Work instructions
Collect every line of the records below that contains the word "levels".

§ §

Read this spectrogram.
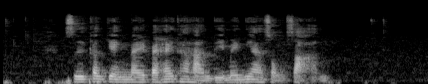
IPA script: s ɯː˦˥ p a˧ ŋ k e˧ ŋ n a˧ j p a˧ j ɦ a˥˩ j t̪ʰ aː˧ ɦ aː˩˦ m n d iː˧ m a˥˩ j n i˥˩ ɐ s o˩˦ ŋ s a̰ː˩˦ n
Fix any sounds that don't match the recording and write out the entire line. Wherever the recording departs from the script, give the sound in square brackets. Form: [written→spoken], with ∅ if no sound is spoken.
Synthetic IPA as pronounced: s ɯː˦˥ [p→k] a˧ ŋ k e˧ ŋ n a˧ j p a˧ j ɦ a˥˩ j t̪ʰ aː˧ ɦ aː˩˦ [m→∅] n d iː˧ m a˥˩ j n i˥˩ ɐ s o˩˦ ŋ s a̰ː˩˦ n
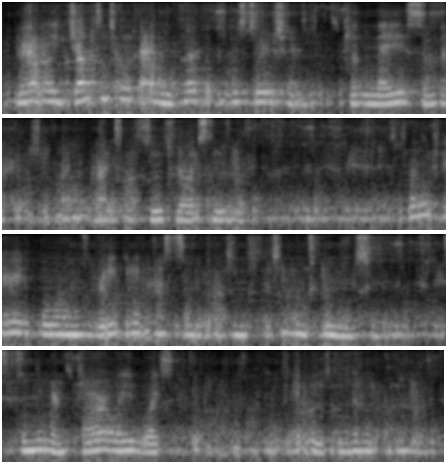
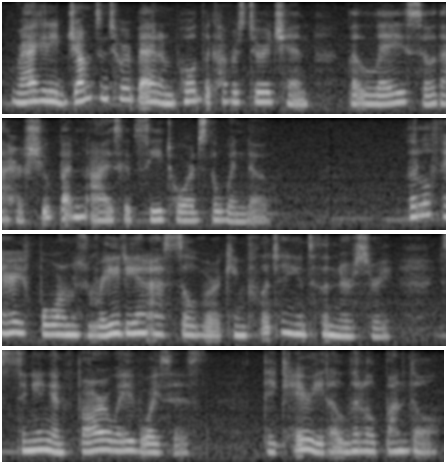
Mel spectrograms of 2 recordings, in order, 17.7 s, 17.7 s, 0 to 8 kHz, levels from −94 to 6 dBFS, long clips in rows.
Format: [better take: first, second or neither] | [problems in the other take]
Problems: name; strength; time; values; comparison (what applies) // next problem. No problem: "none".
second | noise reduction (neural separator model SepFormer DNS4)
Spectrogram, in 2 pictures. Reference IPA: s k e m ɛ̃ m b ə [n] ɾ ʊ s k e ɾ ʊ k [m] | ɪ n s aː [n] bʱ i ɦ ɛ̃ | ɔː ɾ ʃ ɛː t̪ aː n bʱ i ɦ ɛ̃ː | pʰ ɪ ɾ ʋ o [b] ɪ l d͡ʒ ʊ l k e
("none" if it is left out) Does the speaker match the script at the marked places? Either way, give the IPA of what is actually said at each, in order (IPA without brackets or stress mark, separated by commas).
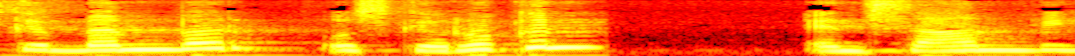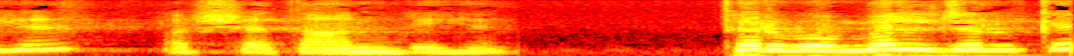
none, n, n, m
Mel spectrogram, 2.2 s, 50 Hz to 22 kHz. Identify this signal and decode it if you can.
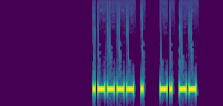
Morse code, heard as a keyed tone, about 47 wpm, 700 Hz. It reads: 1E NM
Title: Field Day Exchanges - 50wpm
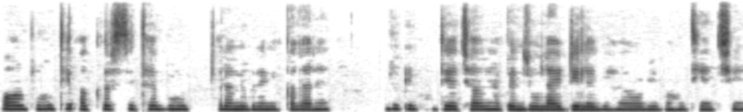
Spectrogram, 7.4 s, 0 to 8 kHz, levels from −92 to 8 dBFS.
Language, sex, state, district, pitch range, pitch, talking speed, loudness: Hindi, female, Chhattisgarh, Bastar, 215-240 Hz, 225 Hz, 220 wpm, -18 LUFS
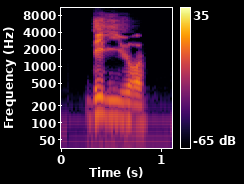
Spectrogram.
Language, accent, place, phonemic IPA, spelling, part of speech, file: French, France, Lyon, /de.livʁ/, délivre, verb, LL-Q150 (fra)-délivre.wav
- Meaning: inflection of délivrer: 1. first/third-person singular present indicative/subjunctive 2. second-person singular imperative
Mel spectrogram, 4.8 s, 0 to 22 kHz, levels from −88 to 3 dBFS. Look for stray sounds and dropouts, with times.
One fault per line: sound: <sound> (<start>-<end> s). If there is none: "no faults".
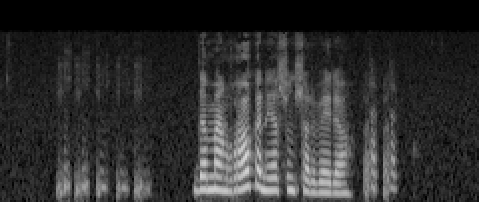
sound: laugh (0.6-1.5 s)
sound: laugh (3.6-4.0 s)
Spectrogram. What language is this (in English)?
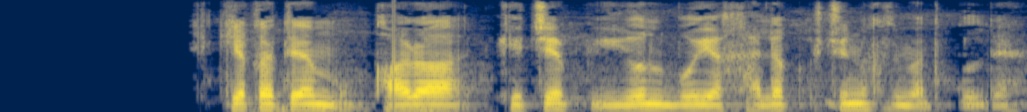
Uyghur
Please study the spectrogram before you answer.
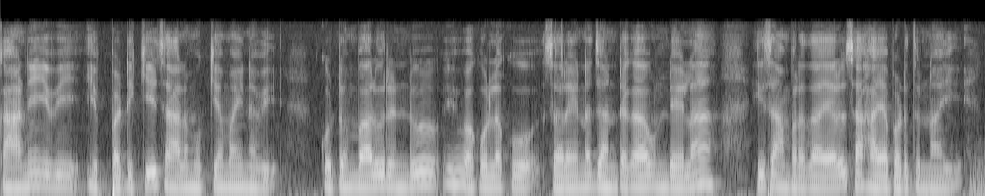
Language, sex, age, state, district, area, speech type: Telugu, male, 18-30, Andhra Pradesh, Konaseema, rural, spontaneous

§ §

Task solution
Mel spectrograms of 2 recordings, in order, 17.7 s, 17.7 s, 0 to 8 kHz, levels from −94 to 6 dBFS, long clips in rows.
Spectrogram, 7.4 s, 0 to 8 kHz, levels from −92 to 8 dBFS.
Mel spectrogram, 4.8 s, 0 to 22 kHz, levels from −88 to 3 dBFS. Look for stray sounds and dropouts, with times.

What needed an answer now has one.